    More specifically, the depicted person must have had reasonable grounds to believe that the image(s) in question would not be disseminated in the way that they were, and they must have suffered some kind of physical, psychological, social, financial, or professional harm because of that dissemination. Additionally, the depicted person must be clearly identifiable as a specific individual, the image(s) must not show them engaged in sexual conduct or display voluntarily in a public and/or commercial setting, and the dissemination must not have served the “public interest.”

    The other form of “sextortion” is threatening to disseminate intimate images as described above specifically to compel the depicted person to pay money or provide something else of value in exchange for the image(s) not being released. This is addressed under C.G.S. § 53a-122 as a form of Larceny in the First Degree, something which a Westport sextortion attorney can explain in more detail as needed.

    Possible Penalties for a Criminal Conviction

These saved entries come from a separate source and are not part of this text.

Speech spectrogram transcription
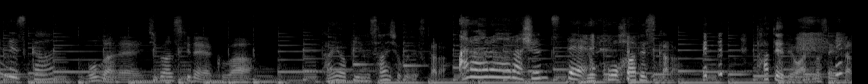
うんですか？僕がね、一番好きな役は、タイヤピン3色ですから。あらあらあら、旬つって。横派ですから。縦ではありませんから。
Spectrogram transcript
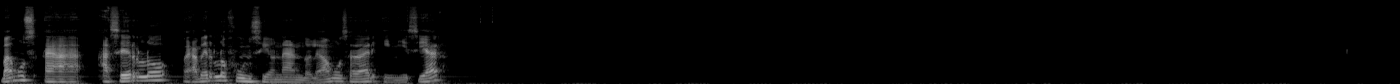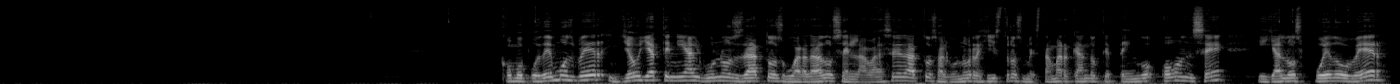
Vamos a hacerlo, a verlo funcionando. Le vamos a dar iniciar. Como podemos ver, yo ya tenía algunos datos guardados en la base de datos, algunos registros me está marcando que tengo 11 y ya los puedo ver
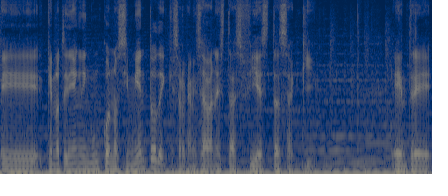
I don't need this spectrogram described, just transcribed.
eh, que no tenían ningún conocimiento de que se organizaban estas fiestas aquí. Entre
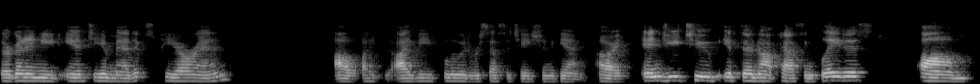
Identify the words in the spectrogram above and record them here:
They're gonna need antiemetics, PRN, oh, IV fluid resuscitation again. All right, NG tube if they're not passing flatus, um,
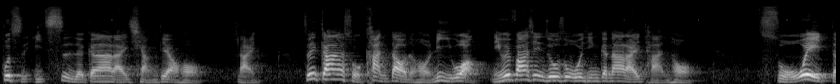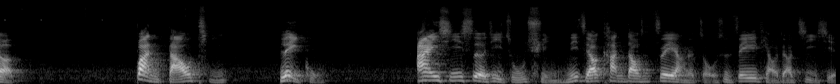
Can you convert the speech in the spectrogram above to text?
不止一次的跟大家来强调哦，来，所以刚刚所看到的哈，利旺，你会发现就是说我已经跟大家来谈哈，所谓的半导体类股。IC 设计族群，你只要看到是这样的走势，这一条叫季线，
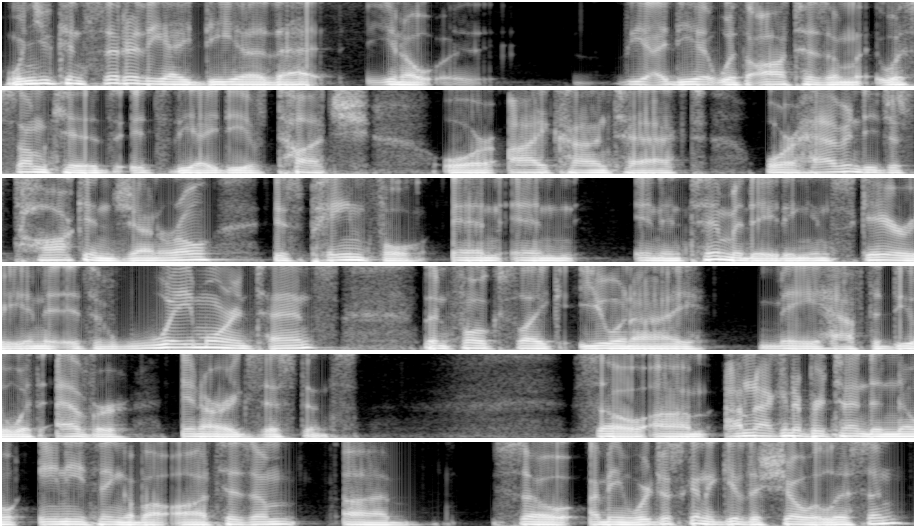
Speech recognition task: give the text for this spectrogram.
when you consider the idea that you know the idea with autism with some kids it's the idea of touch or eye contact or having to just talk in general is painful and and and intimidating and scary and it's way more intense than folks like you and I may have to deal with ever in our existence. So um, I'm not going to pretend to know anything about autism. Uh, so I mean, we're just going to give the show a listen,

    If someone violates C.G.S. § 53a-189c by unlawfully disseminating an intimate image to just one other person, the person who disseminated the image has committed a Class A misdemeanor, meaning that a conviction in criminal court could leave them facing maximum penalties of up to one year in jail and $2,000 in fines. However, if someone unlawfully disseminates an intimate image to more than one person over the internet, through a text message, or via any other communication or information service, the offense becomes a Class D felony carrying a maximum five-year prison term and a maximum of $5,000 in fines in the event of a conviction.

    Violations of C.G.S. § 53a-122 are prosecuted even more harshly, as Larceny by Extortion is always considered a Class B felony—and importantly, since Larceny by Extortion is always Larceny in the First Degree no matter what, the amount of money or value of property allegedly taken has no bearing on the criminal classification of the offense. Even a first-time offender convicted of this form of “sextortion” in Westport may face up to 20 years of prison time plus $15,000 in maximum fines, although there may still be a lot a skilled attorney can do to effectively contest allegations of this nature and potentially reduce applicable penalties.

    Get in Touch With a Westport Sextortion Attorney Today

    The term “sextortion” may not appear anywhere in the Connecticut Penal Code, but that does not mean police officers and court authorities do not know exactly what this offense is, or that they will not prosecute offenders harshly. Fortunately, you have help available from an experienced Westport sextortion lawyer from the Law Offices of Mark Sherman who can fight tirelessly to enforce your rights and secure the best result possible from your unique case. Call today to learn more, and click here to read what some of our past clients have said about working with us.